Let's be honest: Life can be really hard — and sometimes people develop little personality traits or habits to make them better equipped to handle the hardships.
The answers were incredibly honest and thoughtful — so we gathered several for you to read below.
1. "The ability to not take things personally — and instead, maintain a healthy level of indifference."
2. "Self-expression. I used to be stoic and less emotional. I used to appear far more stable and more resilient. I'd dissociate from my own emotions at the drop of a hat in order to function better. But the problem was that I was so out of touch with my own emotions that 99% of my life was about reacting and surviving. I had no idea what I liked or what I wanted. I didn't like myself, or my life, or the world. In the past few years, I've been paying more attention to me. Being more selfish. Expressing my femininity. Crying in front of people. Dancing in public. The thing is, if you saw me then versus now, you'd probably infer that I'm less stable than before. Weaker. More sensitive. But I'm actually learning to feel my feelings."
"This makes me stronger because I actually have motivation now. I actually want to make a good life for myself and don't want to settle for a tolerable existence anymore."
"If you can think of that critical voice as a persona, and find a way to make peace with it, that'll turn its volume down. So, rather than taking what that voice says to heart, or pushing it away, it's more like a gentle correction.
Example: inner voice says, 'That was a dumb thing to say, and no one likes you.' You gently correct, 'It was perfectly fine to say in that conversation, and actually, I'm loved.' It may sound a little like two voices talking, but you know that's kind of how it feels. And if you think of that critical voice as not you, it can help create distance."
4. "I'm not sure if it's a personality trait, but I've been living my life operating under the idea that failure has lessons that we can only learn from by first acknowledging the failure, and then trying to grow from there."
5. "Firmness. I had to learn to be firm in my boundaries, firm in asking for my needs and wants, firm in establishing myself as someone who deserves respect."
6. "The older I get, the less I seem to care. Especially in regards to people. I just carry on and mind my own business."
"This. Older women in my life always told me that they gave fewer and fewer fucks from about 30 onwards. Now that I'm in my early 30s, I feel like they were right. I think as you get more comfortable and secure with yourself, other things start to fall into place a little more easily.

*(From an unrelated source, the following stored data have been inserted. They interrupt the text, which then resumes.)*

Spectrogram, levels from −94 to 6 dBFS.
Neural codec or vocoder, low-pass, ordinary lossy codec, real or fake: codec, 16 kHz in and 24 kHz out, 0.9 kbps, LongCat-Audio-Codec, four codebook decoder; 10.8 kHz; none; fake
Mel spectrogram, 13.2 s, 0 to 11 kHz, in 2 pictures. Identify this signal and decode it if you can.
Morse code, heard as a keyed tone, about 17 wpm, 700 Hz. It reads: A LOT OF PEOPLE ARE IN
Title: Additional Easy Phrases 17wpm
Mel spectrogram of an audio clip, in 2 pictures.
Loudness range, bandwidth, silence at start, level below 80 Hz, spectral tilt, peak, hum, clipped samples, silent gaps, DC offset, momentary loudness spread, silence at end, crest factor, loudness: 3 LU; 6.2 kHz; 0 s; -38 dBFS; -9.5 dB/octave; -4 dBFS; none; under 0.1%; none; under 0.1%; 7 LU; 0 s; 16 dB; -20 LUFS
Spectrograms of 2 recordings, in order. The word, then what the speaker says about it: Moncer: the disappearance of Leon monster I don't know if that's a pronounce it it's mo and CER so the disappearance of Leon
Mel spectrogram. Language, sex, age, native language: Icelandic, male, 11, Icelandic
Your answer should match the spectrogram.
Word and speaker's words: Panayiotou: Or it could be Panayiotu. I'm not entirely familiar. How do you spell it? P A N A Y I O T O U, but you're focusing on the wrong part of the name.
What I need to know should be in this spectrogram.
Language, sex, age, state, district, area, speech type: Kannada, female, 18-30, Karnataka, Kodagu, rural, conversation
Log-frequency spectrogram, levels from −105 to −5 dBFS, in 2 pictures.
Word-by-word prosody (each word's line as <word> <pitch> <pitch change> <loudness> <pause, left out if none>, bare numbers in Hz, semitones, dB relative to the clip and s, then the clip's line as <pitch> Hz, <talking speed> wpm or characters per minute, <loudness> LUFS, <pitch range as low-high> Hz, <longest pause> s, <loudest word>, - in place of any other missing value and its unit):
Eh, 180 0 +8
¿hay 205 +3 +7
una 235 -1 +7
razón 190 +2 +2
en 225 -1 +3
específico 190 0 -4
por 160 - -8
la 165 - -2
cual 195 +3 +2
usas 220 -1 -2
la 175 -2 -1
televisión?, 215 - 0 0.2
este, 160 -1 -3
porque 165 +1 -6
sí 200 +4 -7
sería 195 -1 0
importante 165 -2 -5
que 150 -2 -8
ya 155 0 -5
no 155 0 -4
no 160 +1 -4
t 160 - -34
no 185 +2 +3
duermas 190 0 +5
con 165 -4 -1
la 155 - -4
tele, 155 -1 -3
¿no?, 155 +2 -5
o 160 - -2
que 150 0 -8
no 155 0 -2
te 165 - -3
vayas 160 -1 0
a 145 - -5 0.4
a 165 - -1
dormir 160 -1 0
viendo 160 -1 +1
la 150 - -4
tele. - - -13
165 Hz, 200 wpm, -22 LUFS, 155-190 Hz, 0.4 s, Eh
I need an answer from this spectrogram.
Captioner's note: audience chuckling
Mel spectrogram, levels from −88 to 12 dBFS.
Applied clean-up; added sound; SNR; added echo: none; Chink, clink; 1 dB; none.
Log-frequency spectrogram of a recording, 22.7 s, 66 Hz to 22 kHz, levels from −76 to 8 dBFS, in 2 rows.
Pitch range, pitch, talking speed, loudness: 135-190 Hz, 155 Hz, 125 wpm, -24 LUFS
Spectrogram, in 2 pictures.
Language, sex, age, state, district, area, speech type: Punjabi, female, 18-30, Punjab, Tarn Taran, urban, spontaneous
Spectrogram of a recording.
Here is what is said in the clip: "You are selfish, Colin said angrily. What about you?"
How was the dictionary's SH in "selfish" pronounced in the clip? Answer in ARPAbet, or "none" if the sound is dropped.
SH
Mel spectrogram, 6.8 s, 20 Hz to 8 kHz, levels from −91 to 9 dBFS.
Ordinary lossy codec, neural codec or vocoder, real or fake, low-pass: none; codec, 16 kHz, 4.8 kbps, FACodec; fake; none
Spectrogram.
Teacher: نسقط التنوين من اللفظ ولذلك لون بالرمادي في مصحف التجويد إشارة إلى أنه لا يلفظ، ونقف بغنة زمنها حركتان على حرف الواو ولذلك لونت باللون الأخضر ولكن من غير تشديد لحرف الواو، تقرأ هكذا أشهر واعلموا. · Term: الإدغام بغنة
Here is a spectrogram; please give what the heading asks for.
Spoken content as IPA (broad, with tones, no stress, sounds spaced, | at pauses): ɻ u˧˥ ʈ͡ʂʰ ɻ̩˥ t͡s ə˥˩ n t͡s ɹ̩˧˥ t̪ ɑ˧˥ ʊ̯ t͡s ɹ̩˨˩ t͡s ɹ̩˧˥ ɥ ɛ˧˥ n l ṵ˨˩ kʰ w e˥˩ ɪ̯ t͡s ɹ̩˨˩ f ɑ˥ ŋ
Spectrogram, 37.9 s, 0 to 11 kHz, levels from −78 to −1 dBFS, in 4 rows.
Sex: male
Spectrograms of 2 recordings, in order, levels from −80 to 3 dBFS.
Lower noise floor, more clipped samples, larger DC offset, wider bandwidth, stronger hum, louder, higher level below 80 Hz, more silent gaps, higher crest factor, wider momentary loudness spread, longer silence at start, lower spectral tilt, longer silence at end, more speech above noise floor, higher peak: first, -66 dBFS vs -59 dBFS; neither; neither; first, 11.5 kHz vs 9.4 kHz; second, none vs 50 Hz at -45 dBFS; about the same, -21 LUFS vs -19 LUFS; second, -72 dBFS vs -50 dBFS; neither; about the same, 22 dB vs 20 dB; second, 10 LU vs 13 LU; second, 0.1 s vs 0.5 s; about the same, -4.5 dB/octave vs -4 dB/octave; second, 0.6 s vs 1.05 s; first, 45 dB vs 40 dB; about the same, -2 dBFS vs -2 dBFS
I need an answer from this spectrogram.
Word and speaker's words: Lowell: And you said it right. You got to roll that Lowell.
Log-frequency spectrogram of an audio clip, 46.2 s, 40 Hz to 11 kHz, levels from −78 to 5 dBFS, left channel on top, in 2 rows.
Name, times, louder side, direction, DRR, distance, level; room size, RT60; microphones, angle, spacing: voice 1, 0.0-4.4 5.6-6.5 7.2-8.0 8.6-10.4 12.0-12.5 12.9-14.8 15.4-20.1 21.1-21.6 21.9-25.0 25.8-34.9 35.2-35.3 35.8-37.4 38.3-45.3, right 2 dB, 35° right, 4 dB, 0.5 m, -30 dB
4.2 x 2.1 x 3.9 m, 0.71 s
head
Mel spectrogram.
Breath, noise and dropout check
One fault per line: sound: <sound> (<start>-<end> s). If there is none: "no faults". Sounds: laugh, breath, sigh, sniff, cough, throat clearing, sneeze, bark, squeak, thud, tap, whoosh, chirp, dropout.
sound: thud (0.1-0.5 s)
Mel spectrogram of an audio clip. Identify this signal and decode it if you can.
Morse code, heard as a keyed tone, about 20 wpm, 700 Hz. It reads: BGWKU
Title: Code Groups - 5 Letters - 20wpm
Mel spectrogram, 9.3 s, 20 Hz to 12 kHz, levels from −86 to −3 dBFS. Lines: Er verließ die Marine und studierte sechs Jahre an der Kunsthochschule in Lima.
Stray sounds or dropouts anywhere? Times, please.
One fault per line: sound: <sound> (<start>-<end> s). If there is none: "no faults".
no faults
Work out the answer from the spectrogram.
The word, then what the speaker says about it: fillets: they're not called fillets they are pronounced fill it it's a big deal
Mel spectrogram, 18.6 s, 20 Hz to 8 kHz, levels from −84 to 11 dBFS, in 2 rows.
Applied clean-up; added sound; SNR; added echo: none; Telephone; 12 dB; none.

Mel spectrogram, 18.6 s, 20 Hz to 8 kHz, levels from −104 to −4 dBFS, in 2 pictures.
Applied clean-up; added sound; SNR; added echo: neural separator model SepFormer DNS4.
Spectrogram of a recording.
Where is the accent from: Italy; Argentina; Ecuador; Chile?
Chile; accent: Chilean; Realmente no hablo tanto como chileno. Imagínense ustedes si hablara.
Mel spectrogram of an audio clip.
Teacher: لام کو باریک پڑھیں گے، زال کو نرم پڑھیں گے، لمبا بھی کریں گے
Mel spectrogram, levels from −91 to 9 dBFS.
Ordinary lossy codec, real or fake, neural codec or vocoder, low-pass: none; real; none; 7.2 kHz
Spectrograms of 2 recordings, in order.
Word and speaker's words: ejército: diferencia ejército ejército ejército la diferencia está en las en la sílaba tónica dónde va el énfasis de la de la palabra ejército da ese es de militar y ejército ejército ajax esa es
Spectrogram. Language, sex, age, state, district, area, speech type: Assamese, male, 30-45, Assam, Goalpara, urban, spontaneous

I'm no longer trying to force relationships, I'm more willing to walk away from things that are draining me, and I just overall feel like I have a better handle on life than I did 10 years ago. It's great!"
7. "The ability to tell myself to shut up when I start overthinking has been valuable to me recently. There’s no point spending hours staring at a wall and thinking about how sad and depressing life is when you could just…not. I’m good at sending myself in to a spiral but being able to maintain self-discipline and distract yourself is vital."
8. "Being decisive. Many of my friends will be wishy-washy about decisions for hours. I used to be like that, but I think the ability to just make a decision and stick with it is very, very useful for tricky situations. I still have a lot to learn, though."
9. "The ability to take criticism and feedback in the spirit in which it was given, especially in my relationships."
"My boyfriend and I give each other a hard time sometimes, just joking around, but I went too far the other day and joked about something I didn't know he was insecure about and hurt his feelings. He told me he didn't like what I had said, so I apologized and gave him a hug and thanked him for telling me so I could avoid that topic in the future.
He cried and thanked me for understanding and not getting defensive because he has never been with someone that reacted positively when confronted with their own bad behavior."
10. "Learning to say no, and choosing to ignore dumb people instead of arguing with them."
11. "It's allowing myself to feel negative emotions. My first instinct every time when I feel sadness or tears coming is to push it away, not accept it. Now, I have learned to say to myself, 'It's OK to feel sad; it's OK to cry.' All that suppressed unhappiness did me a lot of harm in the past, of course, and it took me a long time to accept that I was entitled to feel upset about upsetting things."
"No prizes for guessing where it came from: a childhood where tears were scorned and the only emotion ever expressed by adults was anger, even though the kids were severely punished for that, of course.
It's such a relief to not be a tyrant to myself about emotions anymore. I feel so much stronger for it because they don't get suppressed and fester."